Ukraine War, June 1, 2022: Rigid decision making and its consequences–What if Ukraine and NATO lose the war?


1) “Ukraine War, May 31, 2022: Biden’s Op-ed, and his abject fear of Putin,” The Trenchant Observer, May 31, 2022;

2) “Ukraine War, May 30, 2022: No cure for addled thinking–Biden’s fear of Putin and refusal to give Ukraine weapons that can strike Russian territory; Trust and policy coordination with Ukraine v. mistrust and denial of needed weapons; SDP and Scholz out of sync with German public; New coalition of Greens and CDU possible if not likely,” The Trenchant Observer, May 30, 2022;

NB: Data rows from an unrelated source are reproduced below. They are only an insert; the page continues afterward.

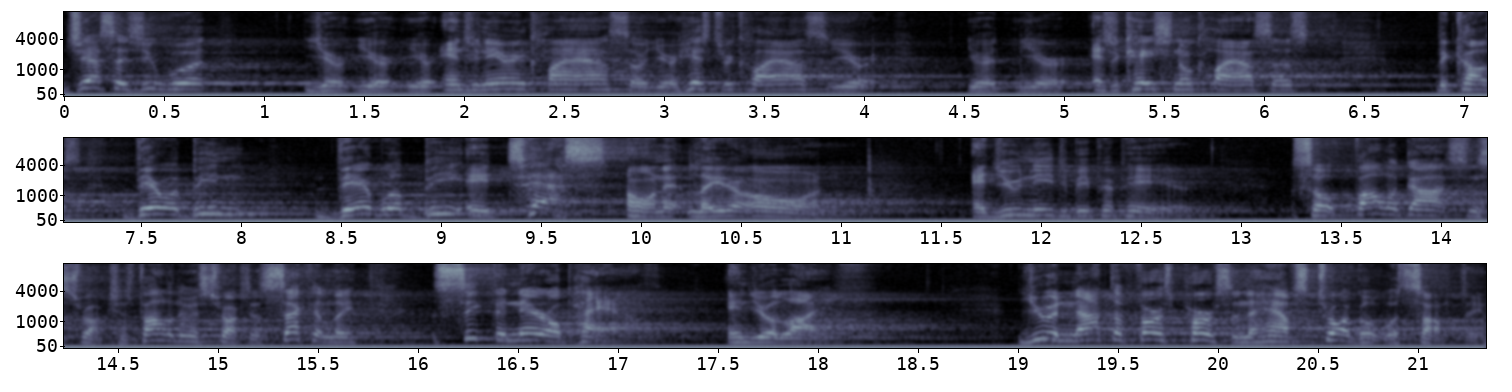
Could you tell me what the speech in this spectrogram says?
just as you would your, your, your engineering class or your history class, your, your, your educational classes, because there will, be, there will be a test on it later on, and you need to be prepared. So follow God's instructions, follow the instructions. Secondly, seek the narrow path in your life. You are not the first person to have struggled with something.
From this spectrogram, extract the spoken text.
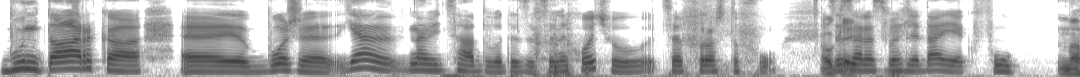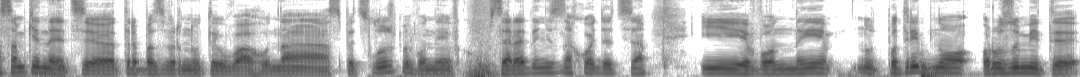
бунтарка? Е, Боже, я навіть згадувати за це не хочу. Це просто фу. Окей. Це зараз виглядає як фу. На сам кінець е, треба звернути увагу на спецслужби. Вони всередині знаходяться, і вони ну потрібно розуміти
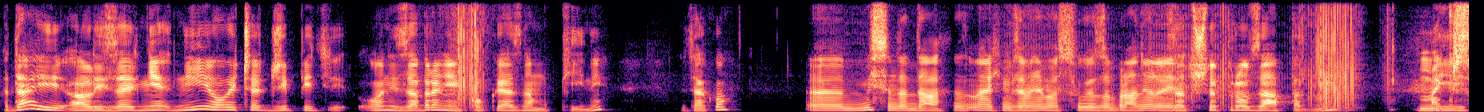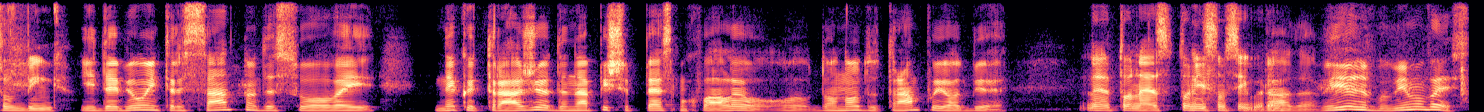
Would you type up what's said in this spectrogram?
Pa da, i- ali za nje, nije ovaj chat GPT, on je zabranjen koliko ja znam u Kini, je tako? E, mislim da da, u nekim zemljama su ga zabranili. Zato što je pro-zapadni. Microsoft Bing. I da je bilo interesantno da su ovaj, neko je tražio da napiše pesmu hvale o, o Donaldu Trumpu i odbio je. Ne, to ne znam, to nisam siguran. Da, da. I, imam vest.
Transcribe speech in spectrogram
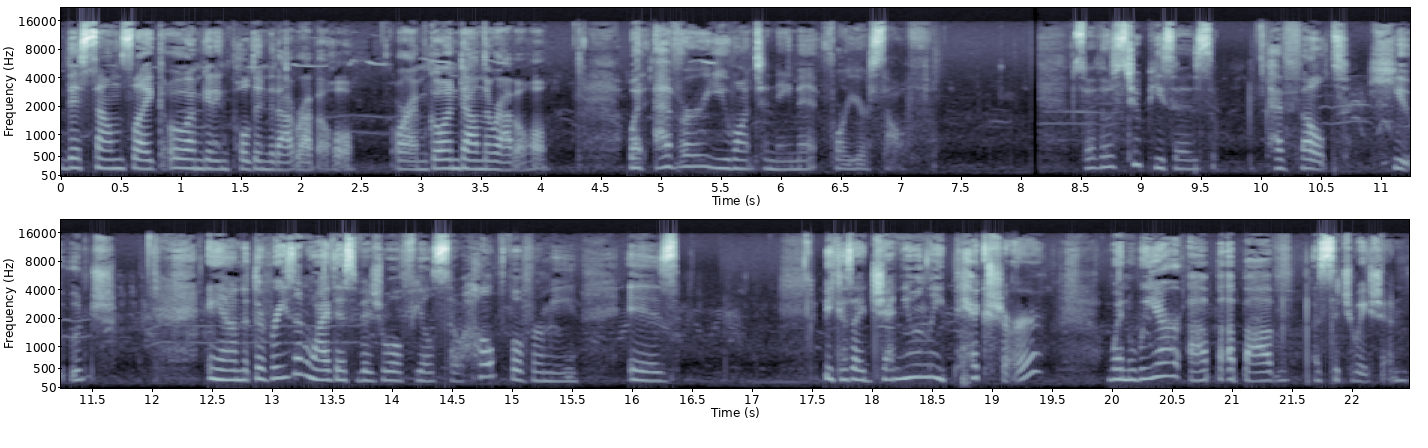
this sounds like, oh, I'm getting pulled into that rabbit hole, or I'm going down the rabbit hole whatever you want to name it for yourself. So, those two pieces have felt huge. And the reason why this visual feels so helpful for me is because I genuinely picture when we are up above a situation.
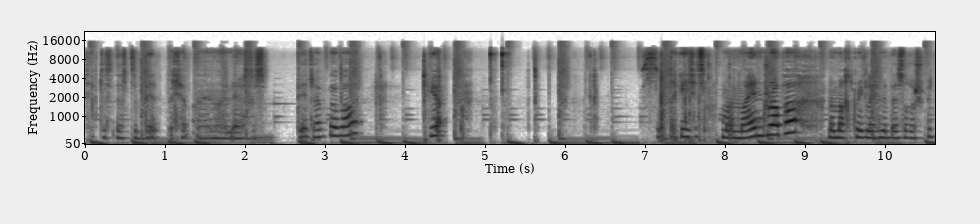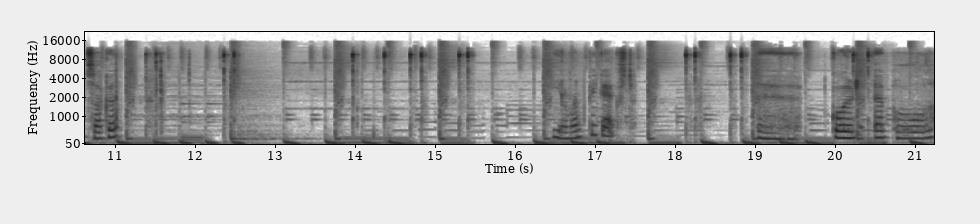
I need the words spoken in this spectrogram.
Ich habe das erste Bett. Ich habe mein erstes Bett abgebaut. Ja. So, da gehe ich jetzt mal in meinen Dropper. Dann macht mir gleich eine bessere Spitzhacke. Diamant Pickaxe. Gold Apple.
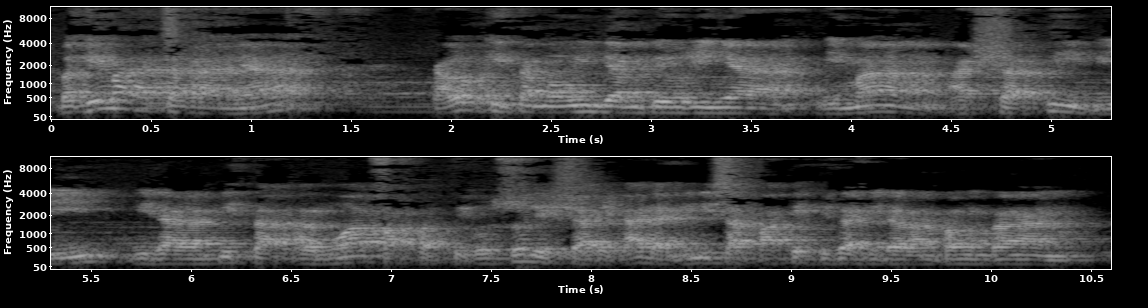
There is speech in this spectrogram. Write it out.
Bagaimana caranya? Kalau kita meminjam teorinya Imam Ash-Shatibi di dalam kitab Al-Muwafaq fi Usul Syariah dan ini saya pakai juga di dalam pengembangan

3) Editorial, “Biden’s Ukraine Rocket Whiplash; Kyiv will get weapons for the artillery war, albeit belatedly, Wall Street Journal, June 1, 2022” (7:02 pm ET).


So much of the U,S. and allied decision making related to Russia’s war against Ukraine seems to be the product of assumptions and conceptual errors that are hard-baked into the decision matrix. They seem immutable, and impervious to any critical analysis.

Non-use of force in response to Russian invasion

Defense Secretary Chuck Hagel announced that the U.S. was taking force off the table in terms of the potential NATO response to a Soviet invasion of the Donbas–in April, 2014!

Barack Obama was cowed my Putin’s nuclear threats–in 2014!

President Joe Biden has not deviated from Obama’s position on force, and in November 2021 began broadcasting to Putin that force was off the table in the event of a new Russian invasion of Ukraine. That is,  Biden explicitly confirmed that he was continuing Obama’s policy.

Apparently not understanding the right of individial and collective self-defense in international law as authorized by Article 51 of the U.N. Charter, Biden has respected Russia’s “red line” that attacks by Ukraine should not be carried out on Russian territory.

Irrespective of the fact that rockets launched from sites inside Russia are killing thousands of civilians and destroying whole cities.

On Monday President Biden as much as declared that to be U.S. policy, adding that the U.S. would not “enable” Ukraine to carry out such attacks. By that he meant the U.S. and NATO would not transfer weapons to Ukraine that had the potential–the capability–to be used for such attacks.

An important goal of the U.S. and NATO in the Ukraine war has been to not get involved in a military confrontation with Russia.

As the U.S. and NATO pursue this strategy, with these baked-in conceptual errors and false assumptions and policies, it is not hard to imagine how Ukraine might lose the war.

Military assistance to Ukraine, like economic sanctions, has always seemed to be “too little, too late”, not arriving in time to make the difference it otherwise might have made.

A defeat for Ukraine would mean a defeat for NATO, the EU, and the international legal order based on the U.N. Charter. It would mean a defeat for Civilization.

Leaders in the West, instead of improvising decisions on a day-to-day basis, need to think long and hard about what the world would be like after a Ukrainian defeat, and then design a realistic strategy that might effectively forestall such an outcome.

They should then adopt and implement  the strategy, even if to do so requires them to fix conceptual errors and to discard false assumptions.

So far the West has proceeded on the assumption that by supplying weapons and other assistance to Ukraine, both NATO military engagement with Russian forces and the military defeat of Ukraine can be avoided.

But what if that assumption does not hold up in the face of events on the ground?

We are still in the early stages of what could be a long war. It took the Russian army four years to defeat the German Wehrmacht after Germany invaded the Soviet Union in June 1941.

What is the use of critical analysis of these policies and decisions?

The underlying hope of the critic, of course, is that some people are listening and taking note and that, eventually, the criticism will be heard and heeded by the decision makers.

But what if the decision makers are so well-defended, in their silos of groupthink, that they can’t hear the criticism, and are so full of hubris and self-righteous certainty that they just plough ahead on the pre-ordained path dictated by their conceptual errors and false assumptions?

Well, you get horrendous outcomes, like the Viet Nam war, or the catastrophic withdrawal from Afghanistan.

Or maybe an outcome like where we are right now, at the end of phase 1 of the Russian invasion of Ukraine, with tens of thousands of Ukrainian civilians killed and cities destroyed by Russian bombardments, others murdered as in Bucha, and the continuation of Russia’s  campaign of systematic war crimes (crimes against humanity) and genocide.

You could even get an outcome in Phase 2 or Phase 3 where you lose the war.

What would it be like if Ukraine and the West were to lose the war?

You fill in the blanks.

The Trenchant Observer